Why Small Mouth Sounds? From Director Susan V. Booth
Why SMALL MOUTH SOUNDS?
Because Michael Stipe was right. Everybody hurts.
Bess Wohl’s version of that is a note slipped in with the character descriptions: “Everyone in this play is in some kind of agony. In this way, they are not unlike the rest of us.” She also suggests that the desire to find some kind of relief should feel very immediate and present throughout the action of the play. So, what’s she do? Largely deprives us of words.
The funny thing about words is how equally deft they are at dividing us as uniting us. It’s not just that you say tomato and I say tomaaahto - it’s that you say you understand and I know that really, fundamentally, you don’t. Because how can you understand me and my story if I haven’t been able to crack that nut my own self? While the reasons for embracing silence as a meditative and potential healing tool are as multiple as the people who seek that relief, a common denominator seems to be the fervent hope that some truths will come to us when we sit in silence. Maybe ONLY when we sit in silence.
“I wanted to break my brain and put it back together again,” writes one practitioner.
Ah. Practitioner. As in “one who practices.” As opposed to one who reads all the right books, takes all the right courses, does all the right ayurvedic detoxes and in so doing NAILS INNER PEACE. Nope - it would appear that the practice of silence is just that. Practice. Like ongoing rehearsal that does not aim to result in performance.
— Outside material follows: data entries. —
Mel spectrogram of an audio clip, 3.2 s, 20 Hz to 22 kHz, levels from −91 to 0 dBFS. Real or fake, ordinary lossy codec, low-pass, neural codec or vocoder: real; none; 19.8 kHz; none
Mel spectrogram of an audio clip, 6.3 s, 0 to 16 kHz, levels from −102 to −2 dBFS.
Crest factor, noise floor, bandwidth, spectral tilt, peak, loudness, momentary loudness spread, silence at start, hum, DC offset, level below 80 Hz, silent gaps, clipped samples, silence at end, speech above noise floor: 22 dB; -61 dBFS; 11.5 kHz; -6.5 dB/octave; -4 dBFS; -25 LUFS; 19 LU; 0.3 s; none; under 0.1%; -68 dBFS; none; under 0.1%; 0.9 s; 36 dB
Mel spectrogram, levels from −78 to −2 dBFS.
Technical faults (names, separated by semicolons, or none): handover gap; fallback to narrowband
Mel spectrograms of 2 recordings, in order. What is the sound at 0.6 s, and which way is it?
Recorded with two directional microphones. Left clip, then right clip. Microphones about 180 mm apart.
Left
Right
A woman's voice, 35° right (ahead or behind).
The brilliant and wildly self-effacing writer Pablo d’Ors says of his meditation practice in his Biography of Silence:
“I confirmed that remaining in silence with oneself is much more difficult than I had suspected before trying it. It did not take me long to come to a new conclusion: it was almost unbearable for me to be alone with myself, which was the reason why I constantly fled myself.”
We are daily and deeply inundated with means to escape ourselves. We carry whole worlds in the palms of our hands, so that in the arduous 17 second wait for the elevator, we need not be with ourselves. We have systems to measure likes, followers, influence levels — all means of giving to others the valuation of our selves and our experiences. We rise to music/news/talk shows/texts, and continue on through our days with layers upon layers of buffering noise to keep us from prolonged awareness of our own interiors. d’Ors again:
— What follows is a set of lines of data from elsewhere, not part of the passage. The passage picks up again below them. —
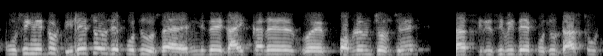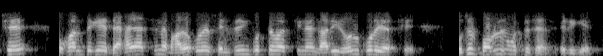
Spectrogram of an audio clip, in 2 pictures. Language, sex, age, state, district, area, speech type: Bengali, male, 30-45, West Bengal, Paschim Bardhaman, urban, conversation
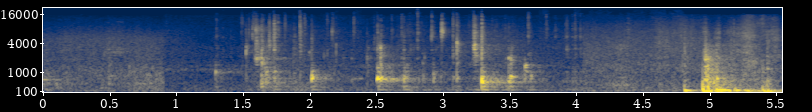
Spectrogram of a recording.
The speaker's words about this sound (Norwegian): The cream rises to the top and I scrape that off into a jug and then pour the cream into the churn. Now I tend to pour it at quite a height so that it aerates, so that it turns quicker.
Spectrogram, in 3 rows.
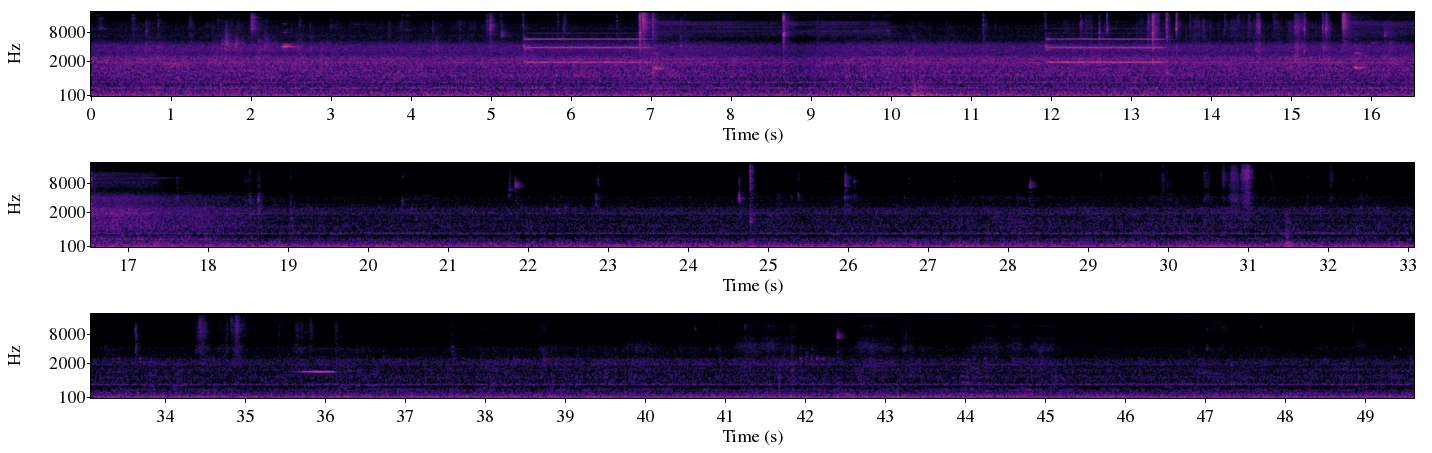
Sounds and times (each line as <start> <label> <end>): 0.0 Local Train 49.6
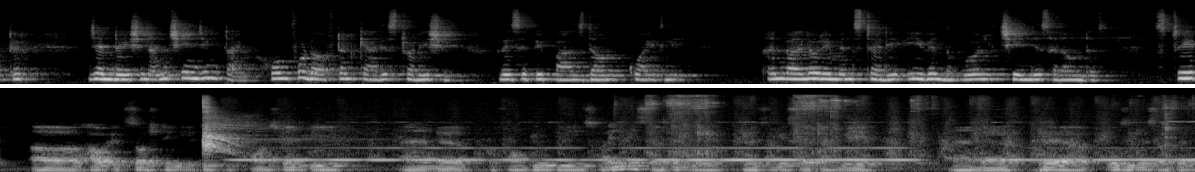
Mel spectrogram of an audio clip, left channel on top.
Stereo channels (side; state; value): both; different; correlation -0.01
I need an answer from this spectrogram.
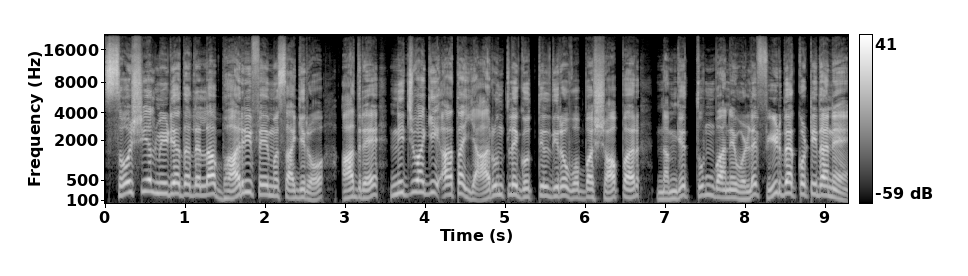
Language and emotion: Kannada, happy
“You are either conscious of your anger, of your nerves, and of your worries, or your nerves, your worries, or your anger control you. It is that simple: if you do not think about them, they will think for you and they will take you where you do not want to go.”
It’s pretty primal. In the current chaotic storm we call “here and now,” there is nearly overwhelming noise. And we walk amidst it, all of us, in varying states of disrepair. But maybe if we honestly bore witness to the fragility that is being alive - and we did that in a quiet space in the company of other likewise off-kilter beings, we could light the beginning of a path. For ourselves, for our fellow travelers. Not a path to some fabled destination, but just to an awareness of ourselves that we can sit with in stillness for a moment, and come out the other side realizing “oh, okay. This is messy, this being alive thing. But a little less scary now that I looked at it. Listened to it. Sat with it for a bit.”
It’s a small thing. And maybe it’s the only thing.